{23} The furore over rationing overflowed into the 1940 election campaign, as the government had feared would happen, and Prime Minister Robert Menzies was forced repeatedly to defend the government’s decisions on rationing

{24} When parliament resumed after the election the Opposition used the general discontent about rationing to berate the government

{25} This statement mirrored advertisements used in motor industry lobbying during the election campaign that proclaimed “An all in war is impossible on rationed petrol” and “Death to Industry. Facts about the proposed petrol rationing”

{26} The petrol position deteriorated. Not only did the government have to cope with disgruntled consumers, but also tanker deliveries became more and more disrupted and supplies lessened alarmingly

{27} This information [Britain intending to run Australian stocks run down] created consternation among Australian officials. The High Commissioner was asked whether the United Kingdom realised that at least half of the stocks within Australia were required as an Army reserve.

{28} To aggravate matters even further, there was, for some unknown reason, an uneven allocation of tankers between the various petrol companies.

{29} The whole petrol supply position was not helped by the fact that rationing was “working out very badly”

{30} When sales figures became available for the first six months of rationing in mid-April, they showed that rationing had only reduced consumption by 16 per cent instead of the targeted one-third

{31} The petrol outlook became even bleaker during May 1941 as tanker movements became more uncertain and it was estimated that by 31 July 1941 stocks would have fallen to 50,573,000 gallons.

{32} As usual, Cabinet took time deliberating, and in the meantime things rapidly got worse. Before Cabinet had reached a decision, the Minister for Supply was told by the Oil Fuel Control Board that even harsher cuts should be made, as priority would have to be given to the importation of aviation fuel during June

{33} These cuts [1,000 miles for private motorists] commenced from the ticket issue on 1 August 1941

{34} The new rations were not accepted without complaints. It seemed the general belief was that the war could be fought without any sacrifices. People inundated the Prime Minister with letters complaining about rationing. They complained about the apparent wastefulness of public authorities, about not having enough petrol to go to church, about not being able to go fishing, and about not being able to visit relatives

Fuel rationing caused Australians to change their methods of transport.

{35} When the proposal to cut taxi allowances from 100 gallons to 22 gallons per week became public knowledge in September 1941 the rigors of petrol rationing really hit home

{36} The reasons for the unpopularity of gas producers were obvious. They were inconvenient, they were cumbersome, they were not particularly efficient, and their weight increased wear on tyres (which were in short supply). As well, refuelling with charcoal was a dirty process. No amount of attractive propaganda could overcome these intrinsic shortcomings

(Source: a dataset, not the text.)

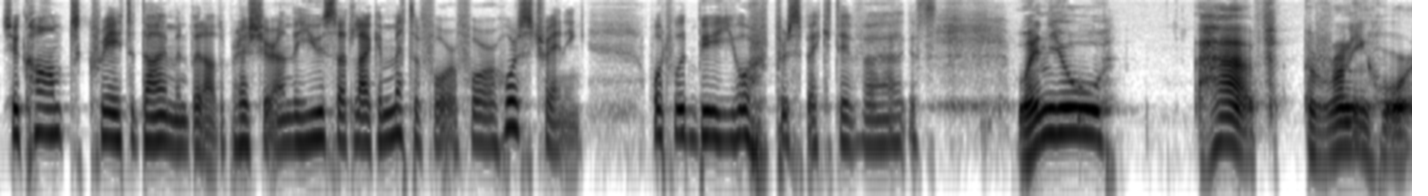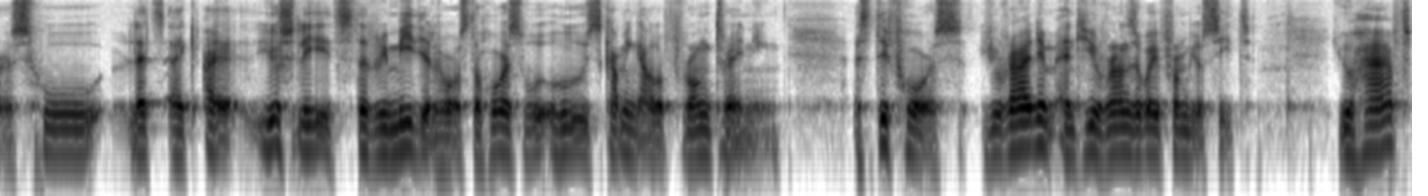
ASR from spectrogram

{37} Attempting better management of petrol supplies the government proposed the “pooling” of petrol under its control as pooling would enable more efficient use of the storage owned by the various oil companies

{38} Victory over Japan raised expectations that rationing would be promptly abolished, but such hopes were in vain. Fundamental problems remained. Australia still obtained the bulk of petrol supplies from dollar areas and Britain still expected Australia to limit petrol usage to save dollars to help reduce Britain’s outstanding dollar debt

{39} The British Government continued to urge Australian authorities to save petrol even though the Australian motorists’ ration was 50 per cent less than private motorists received in the United Kingdom and New Zealand

{40} While the Australian Government was prepared to go along with the United Kingdom regarding petrol restrictions, entrepreneurs were not, and the government’s authority to extend the Defence (Transitional Provisions) Act, which provided the power to keep rationing in force, was challenged in the High Court in Wagner v Gall

{41} Chaos followed. People hoarded, and petrol supplies became so scarce that primary production was seriously hindered; businesses were at a standstill, and industries were disrupted.